6. Marko, J. F. and Siggia, E. D., Macromolecules 28, 8759 (1995).CrossRefGoogle Scholar
7. Smith, S., Cui, Y., and Bustamante, C., Science 271, 795 (1996).CrossRefGoogle Scholar
8. Wang, M. D., Yin, H., Landick, R., Gelles, J., and Block, S. M., “Stretching DNA with optical tweezers”, Biophys. J., (1997), in press.CrossRefGoogle Scholar
9. Landau, L. and Lifshitz, E., Theory of Elasticity, 3rd ed. (Pergamon, London, 1986), pp. 5986.Google Scholar
10. Marko, J. F. and Siggia, E. D., Macromolecules 27, 981 (1994).Google Scholar
11. Strick, T., Allemand, J., Bensimon, D., Bensimon, A., and Croquette, V., Science 271, 1835 (1996).CrossRefGoogle Scholar
12. Marko, J., “Stretching must twist DNA”, 1996, preprint.Google Scholar
13. Calladme, C. and Drew, H., Understanding DNA: the molecule and how it works (Academic, London, 1992).Google Scholar
14. Cluzel, P., Lebrun, A., Heller, C., Lavery, R., Viovy, J.-L., Chatenay, D., and Caron, F., Science 271, 792 (1996).CrossRefGoogle Scholar
15. Saenger, W., Principles of Nucleic Acid Structure (Springer-Verlag, New York, 1984), pp. 225226.CrossRefGoogle Scholar
16. Marko, J. F. and Siggia, E. D., Phys. Rev. E 52, 2912 (1995).Google Scholar

Save article to Kindle

To save this article to your Kindle, first ensure coreplatform@cambridge.org is added to your Approved Personal Document E-mail List under your Personal Document Settings on the Manage Your Content and Devices page of your Amazon account. Then enter the ‘name’ part of your Kindle email address below. Find out more about saving to your Kindle.

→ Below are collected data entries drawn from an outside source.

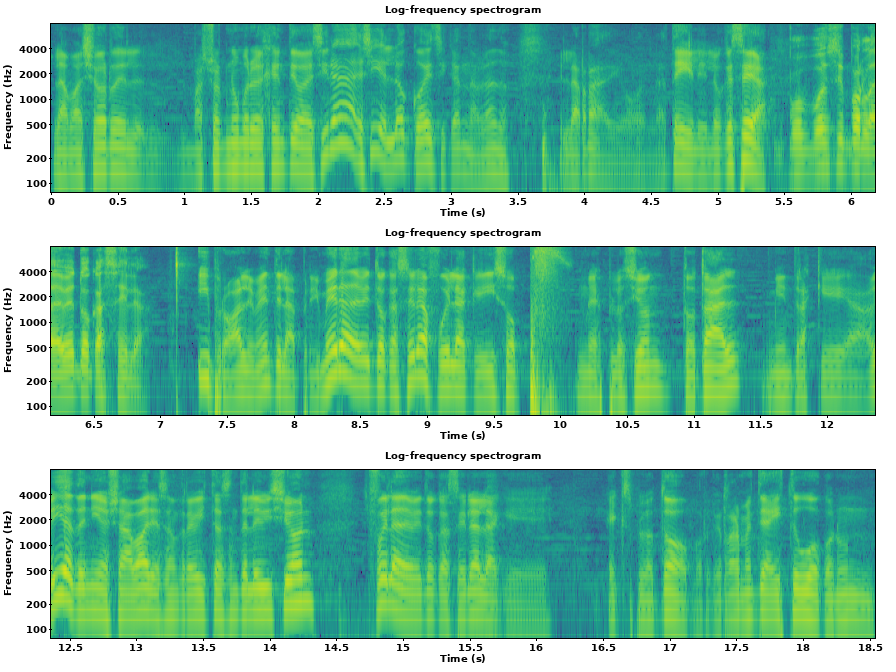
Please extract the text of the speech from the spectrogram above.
la mayor del el mayor número de gente va a decir, ah, sí, el loco ese que anda hablando en la radio, en la tele, lo que sea. Vos vos decís por la de Beto Casela. Y probablemente la primera de Beto Casella fue la que hizo una explosión total, mientras que había tenido ya varias entrevistas en televisión, fue la de Beto Casella la que explotó, porque realmente ahí estuvo con un,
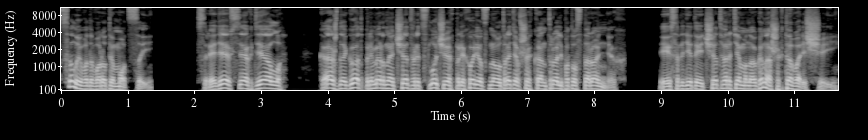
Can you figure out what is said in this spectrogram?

Note you can select to save to either the @free.kindle.com or @kindle.com variations. ‘@free.kindle.com’ emails are free but can only be saved to your device when it is connected to wi-fi. ‘@kindle.com’ emails can be delivered even when you are not connected to wi-fi, but note that service fees apply.

Find out more about the Kindle Personal Document Service.

Twist-Stretch Elasticity of DNA
Available formats
×

Save article to Dropbox

To save this article to your Dropbox account, please select one or more formats and confirm that you agree to abide by our usage policies. If this is the first time you used this feature, you will be asked to authorise Cambridge Core to connect with your Dropbox account. Find out more about saving content to Dropbox.

Twist-Stretch Elasticity of DNA
Available formats
×

Save article to Google Drive

To save this article to your Google Drive account, please select one or more formats and confirm that you agree to abide by our usage policies. If this is the first time you used this feature, you will be asked to authorise Cambridge Core to connect with your Google Drive account. Find out more about saving content to Google Drive.

Twist-Stretch Elasticity of DNA
Available formats
×
×

Reply to: Submit a response

Please enter your response.

Your details

Please enter a valid email address.

Conflicting interests

Do you have any conflicting interests? *